Posted on: Mon, 09/10/2018 - 15:23

Should you fast a certain amount of day in a week or any specific day or just pick and choose how many days you want to fast. Any specific guideline?

Posted on: Sat, 06/23/2018 - 06:16

During the 16 hours fasting and 8 hours feasting diet plan, when would be the best time to workout?
Just before you start feasting? Four hours into feasting? Doesn't really matter?

M&S Team Badge
Posted on: Mon, 06/25/2018 - 09:06

Hi Arin,

While feasting. You don't want to train in a fasted state.

Hope this helps!

Posted on: Fri, 03/16/2018 - 07:45

Hi, thanks for wonderful information. I would like to ask about my 2 days fasting Monday & Thursday, these days I am fasting from dawn to sunset and not even drinking water. I am trying to transform my body. Please suggest which diet plan should I follow ?

Posted on: Fri, 06/29/2018 - 17:32

Mashallah that’s a great idea. Best 2 days to fast. You can do some light cardio or even train abs right before an hour of breaking your fast

Posted on: Mon, 01/27/2020 - 07:19

I think without actual information about your weight, height, BMI, fat, etc... it is difficult to just suggest a dietary plan. Have a look online comparing to where you are now, and where you want to go.

However, one extremely foolish idea is to not drink water. The way your wrote ("not even drinking water") might imply that you think it's a good idea, it's not. Drink plenty of water, any day. It also helps keep your appetite in check while fasting.

Posted on: Thu, 08/18/2022 - 16:01

Suggest you reduce the cardio and replace with interval training AND start intermittent fasting if you want to lose weight.

Posted on: Wed, 02/24/2021 - 23:57

its because of religion fasting.

Posted on: Fri, 09/16/2022 - 19:55

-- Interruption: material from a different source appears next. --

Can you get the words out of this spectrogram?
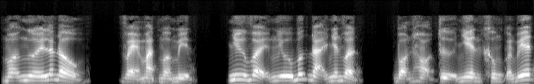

Would not recommend not drinking water. I had collapsed one day and my left side would flare in pain whenever I did anything related to it. Doctor said I didn't drink enough water while working out, I was prescribed medication and I had to drink at least 3 liters a day to counter-act the balance.
It's insane to not drink water.

Danielle Crawford
Posted on: Mon, 03/05/2018 - 20:53

Brad I am fairly new to endurance racing and Triathlons over the last three years I lost 40 lbs but after each season of racing I am gaining weight and then instead of losing the weight I start to bulk up into muscle.

My calorie intake is super low as I started to lose 10 lbs by dropping food and maintaining routines but I am exhausted all the time and I get 7-8 hrs of sleep with a pretty low stress lifestyle.

My calorie count is around 800-1000 as I am petite 5’2 and am trying to get back down to 110 but at 135 currently with lean body fat on arms and legs and back and chest but a pokey tummy -

How do you lose the muscle with out just turning the inches into fat? So need some hints

My work outs are
Mon wed Friday swims at noon for an hour & runs 6 days a week

Tuesday thursday yoga & Pilates in the morning with cycling for an hour and weights

And Saturday’s are 2 hours of spin with a 6-10 mile run

Meals are 30/30/30 carb/protein/fat
Chia pudding with fruit or protein green spinach smoothie
Lunch is salad with or meat & cheese roll ups
Snack power bar protein bar vanilla
Dinner is soup or portabello large mushroom cap made into pizza or veggie wrap with meatless crumbles tacos.
Avoiding breads and sweets other than fruit and the protein bar
Coffee with almond milk 30cal or green tea

Jennifer Fletcher
Posted on: Fri, 07/12/2019 - 16:56

Way too much cardio